This year, Winterbike was relocated to Kingdom Trail’s new winter office at the Wildflower Inn. Initially, I wasn’t sure how well that would work out since I really enjoyed myself at the previous venue. It turned out to be a pretty big improvement. Being central to the network of singletrack on Darling Hill opened things up to even better riding options. When the event was held at the end of Dashney Road, all that great singletrack was more of a peripheral aspect with only a small group of riders getting the experience.
I ended up helping lead the “epic” ride in Jeff Hale’s absence. Our ride was the first to leave in the morning and we got off to a cold start. Every group ride is required to have at least one stop for a mechanical. Thankfully, our small group was able to get those out of the way early on. With repairs and adjustments put behind us, we spent the first couple of hours hitting much of the terrain on the east side of Darling Hill. Occasionally, we ran into another group ride at trail junctions. Some of the groups were surprisingly big this year – I was starting to feel like I was stopped at a train crossing in Kansas, only enjoying the wait a little more.
Late in the morning, we hit the aid station located at the pavilion at the top of Old Webs for a brief refuel. The floor of the pavilion was covered with some of the most polished, low-friction ice I’ve seen in quite a while. It would have been great for curling, but not so great when you’re walking around in bike shoes or boots. Eventually, things were moved outside before anyone actually got hurt. When we arrived, there were only a handful of riders there; but by the time our small group got moving again, several other groups converged on the location. There were easily fifty bikes strewn around the snow and enough people that it took several minutes to navigate out of the crowds before we could start riding again.
After taking in some additional calories, our group picked up the pace for the remainder of the ride. We covered a good portion of the west side of Darling Hill. The snow there had seen less riding and, being softer, was a little more work to ride. This was one of the very few times I honestly felt that a set of 4.8″ tires might have been better than my 4″ Nates. Regardless, it was still fun to ride.
Riding in the winter can vary tremendously with the snow and weather conditions. This weekend the trail conditions were nearly perfect. The snow was firm and grippy as long as you stuck to the packed trails. A LOT of work went into getting the trails into shape after last week’s rain. The KT staff put in a lot of hours and many of us who are local to the area went to work with snowshoes packing and shaping the trails. (Kudos go to Orion for the packing job on Pines!). It all paid off.
Back at the Nordic center, the Market Cafe was serving up soup, sandwiches and some awesome burritos for lunch. We also had the option of going across the road to Juniper’s restaurant. There was no shortage of Long Trail Ale to go with lunch if that was your desire.
After lunch, the 6X race commenced. With the new venue, the course was laid out so we could have a good view of the entire race. The groomed course still left some soft snow patches to keep things interesting for the racers and to provide ample carnage for the crowd to enjoy.

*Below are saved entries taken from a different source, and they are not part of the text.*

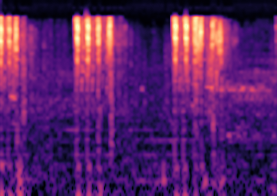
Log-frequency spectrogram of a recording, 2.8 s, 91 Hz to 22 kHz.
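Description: Gunfire in Mass Effect 3 on the Palaven moon mission at Insanity difficulty: short bursts of sharp, rapid shots in two clusters separated by a brief lull, fairly quiet under the game's background noise.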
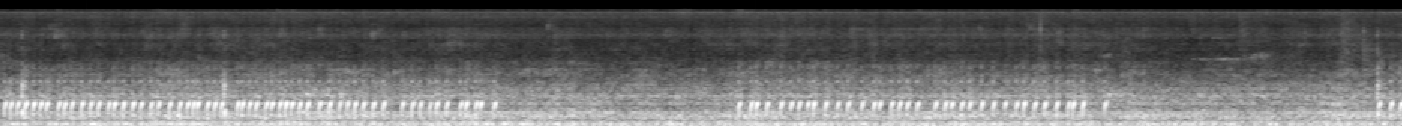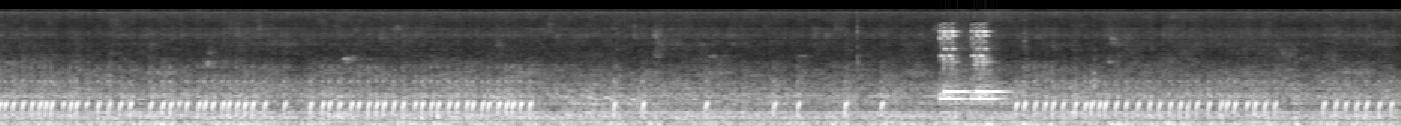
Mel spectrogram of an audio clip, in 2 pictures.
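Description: Small balls tick rapidly as they bounce off blocks in a game.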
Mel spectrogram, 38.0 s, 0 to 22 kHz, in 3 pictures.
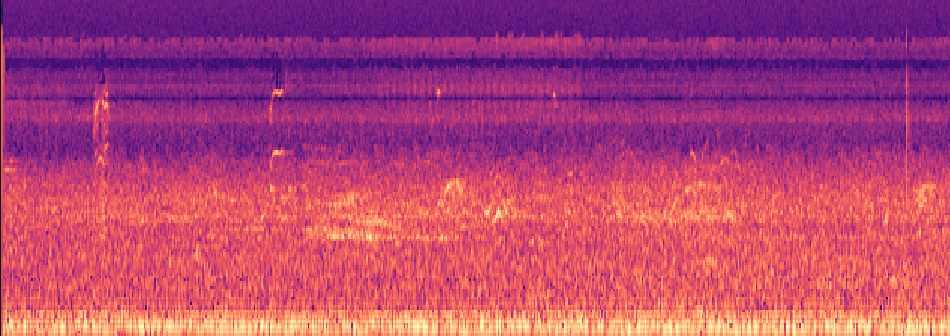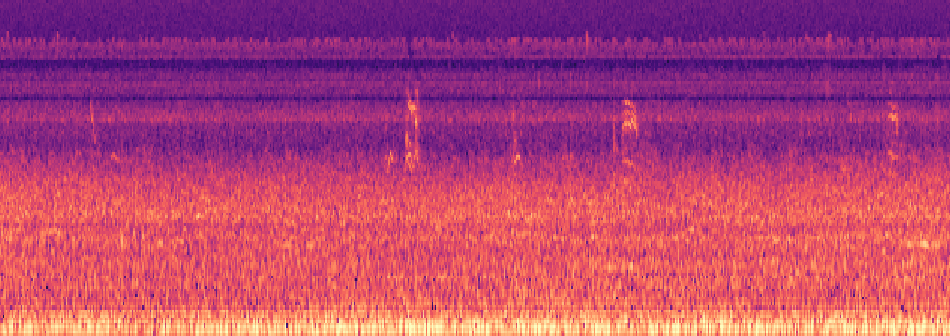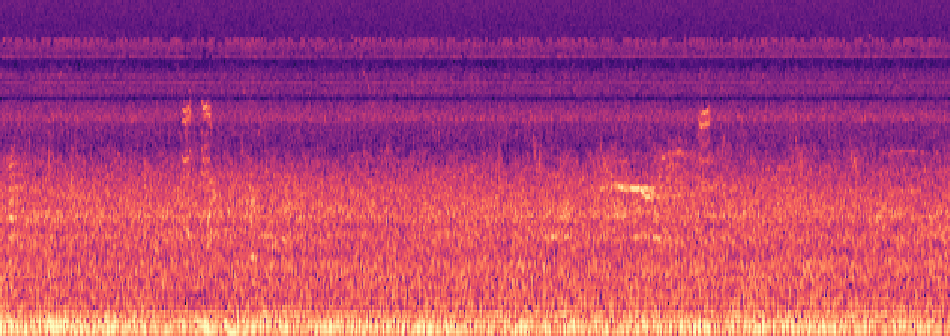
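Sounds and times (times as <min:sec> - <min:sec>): outdoor ambient rumble and hiss: 0:00.0 - 0:38.0
faint bird chirps: 0:01.2 - 0:01.5, 0:03.5 - 0:07.6, 0:33.4 - 0:35.0.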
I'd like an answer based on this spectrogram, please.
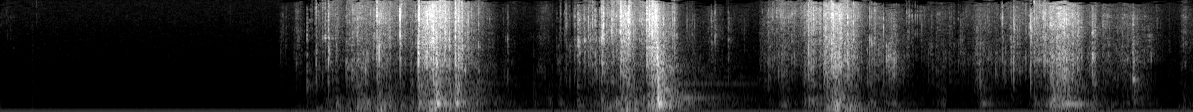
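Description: Kitchen knife cutting through komatsuna (Japanese mustard spinach) stalks and leaves onto a white cutting board: four crunching cuts about a second apart, starting about a second and a half in.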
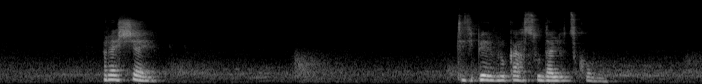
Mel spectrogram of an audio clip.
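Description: A woman speaks calmly and coolly, close by.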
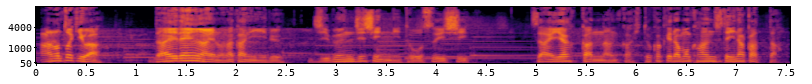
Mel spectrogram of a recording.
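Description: A man's voice: mid-range voice, moderate pace, a bit bright, long reverb tail, soft background music, close to an everyday voice. An actor playing a young male section chief with a guilty conscience in a radio drama. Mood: guilt-ridden. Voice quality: breezy at first, then anguished inner monologue.

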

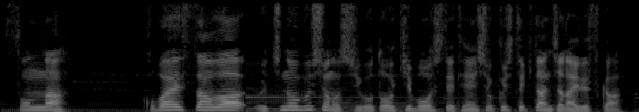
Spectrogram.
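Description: A man's voice: fairly high pitch, quick pace, fairly bright tone, soft background music, lightly acted. An actor playing an earnest young male office junior who keeps questioning, in a radio drama.

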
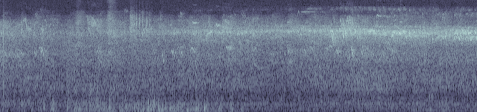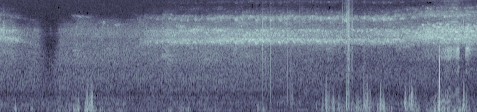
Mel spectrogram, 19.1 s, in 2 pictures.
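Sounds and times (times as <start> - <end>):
high squeal of train wheels: 0.0 - 19.0
train rumbling: 0.0 - 19.0.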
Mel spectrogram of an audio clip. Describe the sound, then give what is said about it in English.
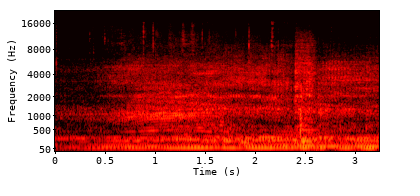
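Many motorcycles drive past a house in a continuous, loud engine roar that builds slightly as it goes, with no voices. “lots of motorcycles driving by my house.”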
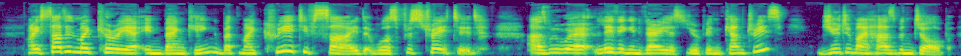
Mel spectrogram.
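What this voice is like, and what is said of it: French accent. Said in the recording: “my background is French, as you can probably hear from my accent.”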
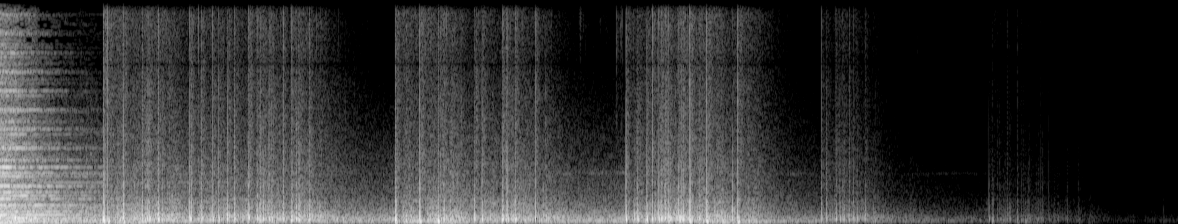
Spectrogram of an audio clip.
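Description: Aerial fireworks going off in several volleys of rapid bangs and crackles, dying away after about nine seconds.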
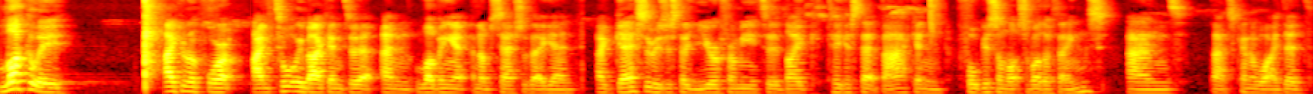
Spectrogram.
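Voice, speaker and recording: Speaking with a Scottish accent, a man holds a medium pitch, a moderate pace and fairly even intonation. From Scotland. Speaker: book vlogger. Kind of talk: casual vlog update. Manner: chatty, filler-heavy.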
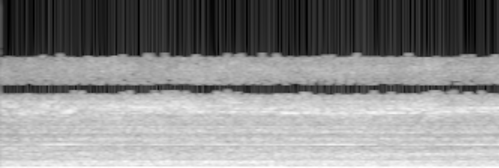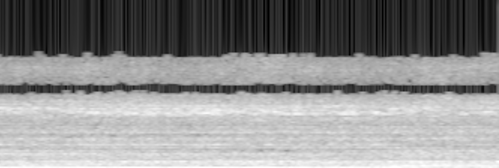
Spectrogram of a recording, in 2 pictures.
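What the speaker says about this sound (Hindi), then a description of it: "हेयर ड्रायर का यूज करते हैं।" A hair dryer runs at a steady, loud, continuous whirring hum for several seconds, with no speech over it.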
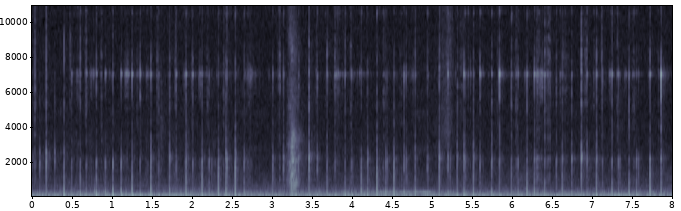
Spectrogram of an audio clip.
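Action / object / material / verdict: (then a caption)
tap / ceramic trinket plate / ceramic / none. A ceramic trinket plate is tapped with the fingernails in a rapid, continuous stream of short, sharp clicks. The clicks are brief and bright with almost no ring, over a steady low rumble.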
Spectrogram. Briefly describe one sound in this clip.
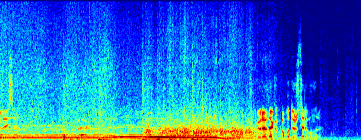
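A jet ski engine hums loudly and winds down.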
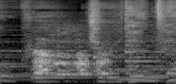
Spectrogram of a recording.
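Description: A small pet corgi named Xiaodundun barks a few quick, yappy times in a row, fairly faint, over a steady low humming tone in the background.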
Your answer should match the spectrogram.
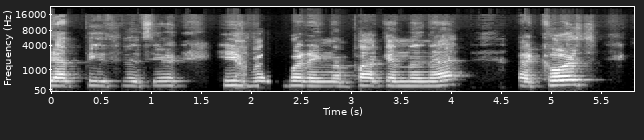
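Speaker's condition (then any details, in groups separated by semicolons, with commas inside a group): Cerebral palsy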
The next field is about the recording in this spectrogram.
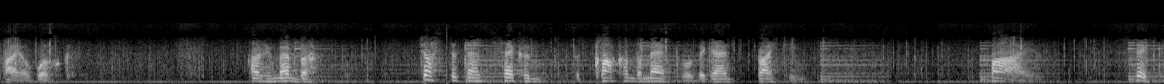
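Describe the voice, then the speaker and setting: A man playing a terrified condemned prisoner recounting his nightmare in halting, anguished phrases, in the style of 1940s radio horror. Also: medium pitch, bright, forceful tone, highs cut off. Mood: shaken relief. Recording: noisy, band-limited old radio recording.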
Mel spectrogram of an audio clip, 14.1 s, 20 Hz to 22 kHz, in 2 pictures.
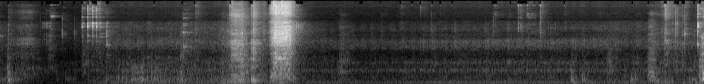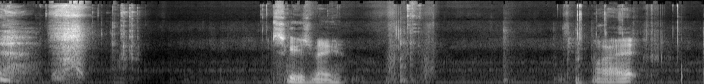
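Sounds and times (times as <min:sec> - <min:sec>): person blowing nose: 0:02.7 - 0:03.0, 0:07.1 - 0:08.0.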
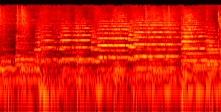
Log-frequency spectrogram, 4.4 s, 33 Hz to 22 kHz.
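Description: Orchestral instrumental fill between sung lines of a 1962 show-tune recording: brass playing a phrase of held notes over a steady bass.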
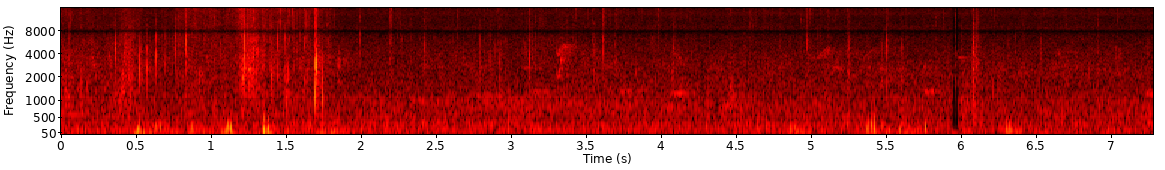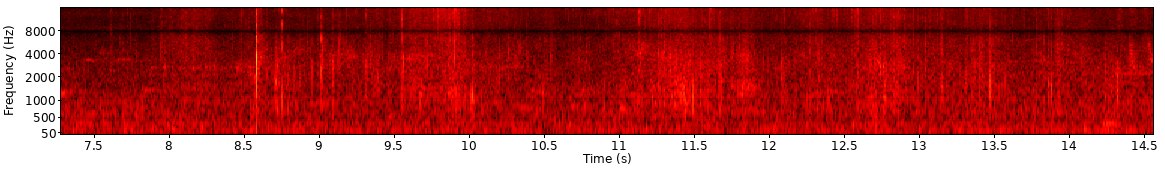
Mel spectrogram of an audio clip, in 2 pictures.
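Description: Faint, scattered crackles and ticks from a wood fire burning under a foil-wrapped grill lid, with thin lavash dough baking on the hot foil.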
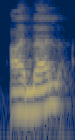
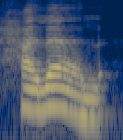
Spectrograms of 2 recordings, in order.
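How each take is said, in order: First: The word starts directly with the vowel. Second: The word starts with a breathy h consonant. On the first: The speaker calls it wrong. "là tu as fait que prononcer la voyelle" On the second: The speaker calls it right. "tu me prononces aussi la consonne qui va avec"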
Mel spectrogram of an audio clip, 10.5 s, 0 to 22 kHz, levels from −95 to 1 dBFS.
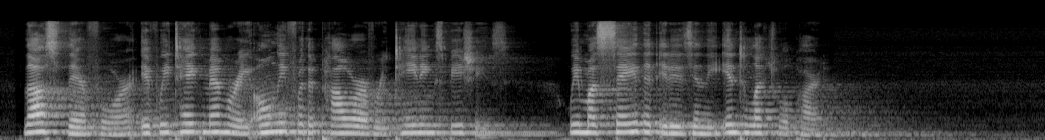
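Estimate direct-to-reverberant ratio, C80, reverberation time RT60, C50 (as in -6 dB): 7.0 dB, 13.5 dB, 2.5 s, 13.0 dB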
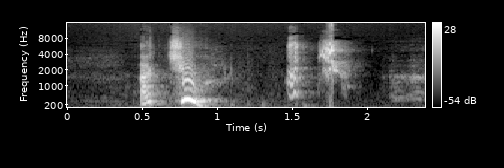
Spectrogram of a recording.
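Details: A pet Hahn's macaw talks and sneezes, giving two quick pairs of harsh, voice-like, half-spoken syllables such as "bugger off", with a faint murmur at the end, in a quiet room.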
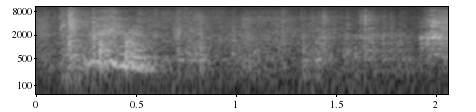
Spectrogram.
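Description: A boy's short vocal groan that falls in pitch, starting just after the start and lasting about half a second.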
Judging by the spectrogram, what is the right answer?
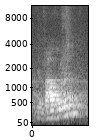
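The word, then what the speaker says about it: וָו: 그 다음에 6번에 바브는 W로 보통 영어를 표기하는데 이게 영어의 W가 아니라 독일어의 W라고 그러죠. 그래서 영어로는 V자처럼 발음합니다.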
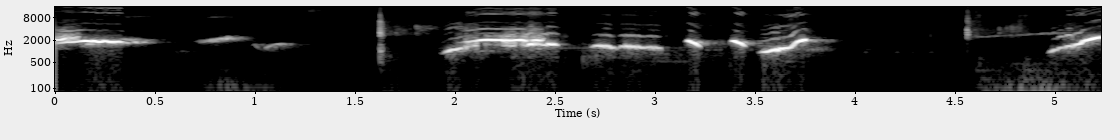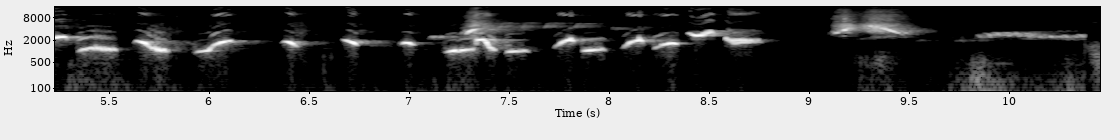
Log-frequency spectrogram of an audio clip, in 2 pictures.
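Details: White-rumped shama song used as a tutor recording for silent birds; varied fluty whistles and quick rising notes in dense bursts, with pauses between phrases and no background noise.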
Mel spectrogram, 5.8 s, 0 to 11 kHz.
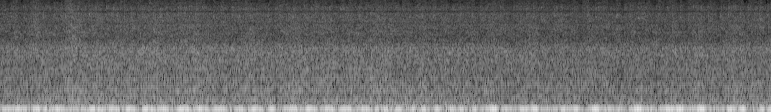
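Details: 1965 Chrysler 300 383 V8 after 17 years sitting in California desert, just revived: low lumpy idle with uneven loping beats and stumbles; smoke from leaked oil burning off, holed radiator; owner suspects timing slightly off.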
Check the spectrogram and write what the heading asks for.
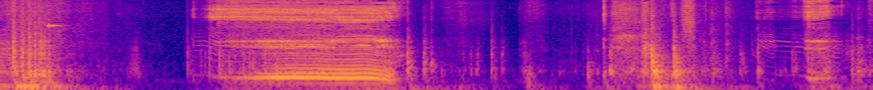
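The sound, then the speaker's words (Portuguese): A tight metal tin lid is pried open with a drawn-out, strained metallic squeal and scrape lasting over a second, followed by shorter clicks and rattles, fairly loud. “Permitam-me que tente abrir a lata aqui em direto.”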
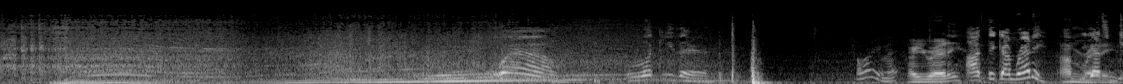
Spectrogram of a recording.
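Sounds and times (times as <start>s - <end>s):
car engine revving as the vehicle accelerates: 0.0s - 7.4s
speech: 9.1s - 11.2s.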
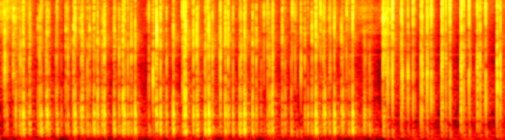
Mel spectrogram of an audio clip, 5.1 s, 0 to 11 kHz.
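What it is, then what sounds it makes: Cloth-bound hardcover book. Long fingernails tap and scratch fast across the spine and top cover of a thick, dark blue cloth-bound hardcover book. The result is a dense run of quick, dry clicks and scratchy rustles with a hollow body around 230 Hz, little low end, and almost no ring after each tap.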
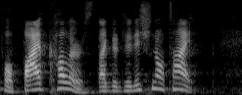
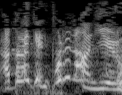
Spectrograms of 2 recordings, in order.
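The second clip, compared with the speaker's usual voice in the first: laughing protest; 9 semitones higher, 8 dB louder than usual. Retold or imitated. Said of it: "I'm like".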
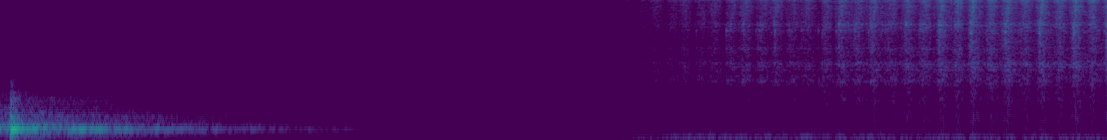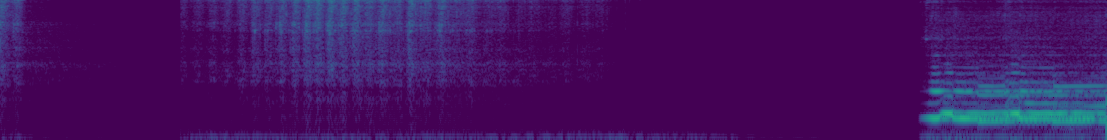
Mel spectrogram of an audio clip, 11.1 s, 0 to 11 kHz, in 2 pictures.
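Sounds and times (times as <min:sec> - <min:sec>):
shaken rattle percussion: 0:03.1 - 0:08.8.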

Those that made the podium, both men and women, received some decent prize money and a respectable bag of bike goods.
The remainder of the afternoon was filled with raffles, various contests for schwag, a bike balance contest, bike demos from several shops or just hanging around the fire. There were a lot of vendors this year and enough demo bikes available that you could spend the entire afternoon just trying out different fatbikes.
Once again, Winterbike turned out to be a great time. I’ve looked forward to this event every winter since they started having it and I’ve never been disappointed. My only regret is that we only do this once a year.